John writes a Gospel with a lower concentration of citations and allusions, but a higher percentage of “images and figures from Israel’s Scripture” (ibid.). In this way, John not only differs from the other Gospels by his (seemingly) more explicit statements about Christ’s deity; he also employs a different narratival approach. To be sure, he does cite the Old Testament, especially in the second half of his book, (“in order that the Scripture might be fulfilled,” 12:37–40; 13:18; 15:24–25; 17:12; 19:23–24, 28–29, 36–37), but the overall effect of his Gospel is more visual than Matthew, Mark, or Luke.

For John, therefore, he ‘sees’ more of Jesus in the Old Testament. While Luke records Jesus saying that he interpreted in the Law and the Prophets all the things about himself (24:27), Jesus in John’s Gospel goes further: the whole of the Old Testament speaks of Jesus (John 5:39). As Hays puts it, “John understands Scripture as a huge web of christological signifiers [i.e., symbols] generated by the pretemporal Logos as intimations of his truth and glory” (343).

In John’s narrative, the temple becomes a figural sign for Jesus’ body. . . . Jesus body is now the place where God dwells, the place where atonement for sin occurs, . . . the great feasts of Israel’s worship are newly seen, in retrospect, to be replete with signs and symbols of Jesus, . . . even Israel itself becomes a figural anticipation of Jesus, who is now revealed as the true Vine. (344)

Summarizing his observations, Hays says, “All creation,” in John’s Gospel, “breathes with his Life” (344). Indeed, John describes Jesus in visual terms where the symbols of the Old Testament become a kaleidoscope of shapes and colors that find their full substance in Christ.
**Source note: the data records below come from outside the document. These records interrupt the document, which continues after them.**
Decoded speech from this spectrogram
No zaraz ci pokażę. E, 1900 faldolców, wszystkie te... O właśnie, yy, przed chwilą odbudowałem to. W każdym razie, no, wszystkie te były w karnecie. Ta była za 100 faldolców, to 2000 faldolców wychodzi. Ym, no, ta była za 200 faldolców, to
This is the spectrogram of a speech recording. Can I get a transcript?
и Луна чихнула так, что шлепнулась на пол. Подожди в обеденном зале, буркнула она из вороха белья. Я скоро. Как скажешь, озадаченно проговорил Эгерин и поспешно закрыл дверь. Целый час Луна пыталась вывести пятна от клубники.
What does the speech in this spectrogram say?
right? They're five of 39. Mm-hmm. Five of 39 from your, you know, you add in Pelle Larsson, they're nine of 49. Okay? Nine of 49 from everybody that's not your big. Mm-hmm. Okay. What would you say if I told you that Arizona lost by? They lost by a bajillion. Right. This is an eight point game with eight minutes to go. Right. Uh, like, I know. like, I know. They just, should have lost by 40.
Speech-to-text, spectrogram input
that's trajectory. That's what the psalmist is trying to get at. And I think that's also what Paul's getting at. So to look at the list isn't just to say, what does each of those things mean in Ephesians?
Such a reading of John recognizes the ways he is “reading backwards,” to use Hays language, but it also emphasizes the way in which the sovereign Lord painted word-pictures in Israel that had their telos in Christ. Yes, much of the Old Testament is only now visible in the light of Christ, but as it was written the Spirit of Christ was framing the tabernacle and shaping the individuals, such that their lives foreshadowed Christ.

Therefore together, the Old and the New, paint a picture of who Jesus Christ is. The Old forms the mold into which he was poured, figuratively speaking. The New provides ample proof that he is the One to whom all the Scriptures foretold, and in John’s case, prefigured.
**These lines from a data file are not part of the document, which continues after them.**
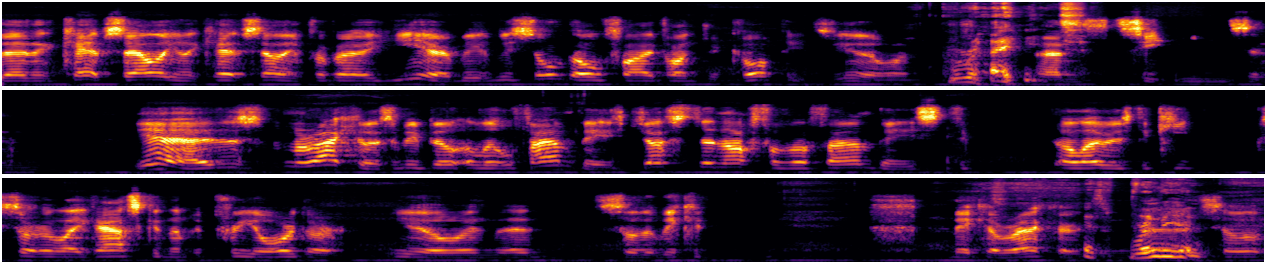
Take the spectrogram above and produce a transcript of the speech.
then it kept selling and it kept selling for about a year. We, we sold all 500 copies, you know, and, Great. and CDs and yeah, it was miraculous. And we built a little fan base, just enough of a fan base to allow us to keep sort of like asking them to pre-order, you know, and, and so that we could make a record. It's and, brilliant. Uh, so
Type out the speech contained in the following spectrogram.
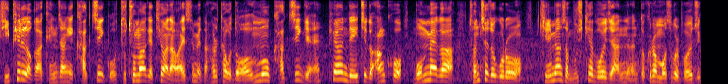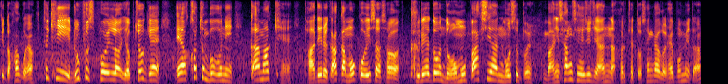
D필러가 굉장히 각지고 두툼하게 튀어나와 있습니다. 그렇다고 너무 각지게 표현되어 있지도 않고 몸매가 전체적으로 길면서 무식해 보이지 않는 또 그런 모습을 보여주기도 하고요. 특히 루프 스포일러 옆쪽에 에어 커튼 부분이 까맣게 바디를 깎아먹고 있어서 그래도 너무 박시한 모습을 많이 상쇄해주지 않나 그렇게 또 생각을 해봅니다.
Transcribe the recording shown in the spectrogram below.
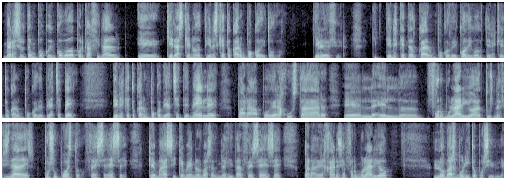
me resulta un poco incómodo porque al final, eh, quieras que no, tienes que tocar un poco de todo. Quiero decir, tienes que tocar un poco de código, tienes que tocar un poco de PHP, tienes que tocar un poco de HTML para poder ajustar el, el, formulario a tus necesidades. Por supuesto, CSS. ¿Qué más y qué menos vas a necesitar CSS para dejar ese formulario lo más bonito posible?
Final Thoughts: Watching for Hermeneutical Tendencies

Growing up an athlete who only read basketball biographies—a few things have changed since my conversion—I close with a sports metaphor to capture the way we might read the Gospels.

In football (and other sports) players watch game film to identify ‘tendencies’ in the other team. With equal attention, we should come to the Evangelists to see what sort of intertextual ‘tendencies’ they employ. As we have seen, each Gospel cites copiously the Old Testament, but each in different ways. Matthew is a legal expert, citing chapter and verse; Mark is more subtle and allusive; Luke is a storyteller; and John paints with words and symbols.

Learning these tendencies helps us compare and contrast each Gospel and rightly understand their individual messages. More broadly too, there are benefits to rightly discerning different literary techniques with regards to typology and intertextuality. Accordingly, faithful interpreters must avoid reducing legitimate typology to one author. Rather, we should endeavor to synthesize and allow for differences in approach. Likewise, a genuine, biblical Christology emerges only when the collective message of all four Gospels (plus the rest of the canon) are read in context, together. Again, we must read each author on their own terms. Only then can we properly weigh and synthesize our dogmatic conclusions.

All in all, Richard Hays does an invaluable service for the church when he takes pains to show the ways each Gospel writer employs the Old Testament. It heightens our love for Christ and widens our understanding of the biblical corpus. For that reason, I encourage you to read his book. And more to read the Gospels, listening (and watching) for the way they use Scripture.

Soli Deo Gloria, ds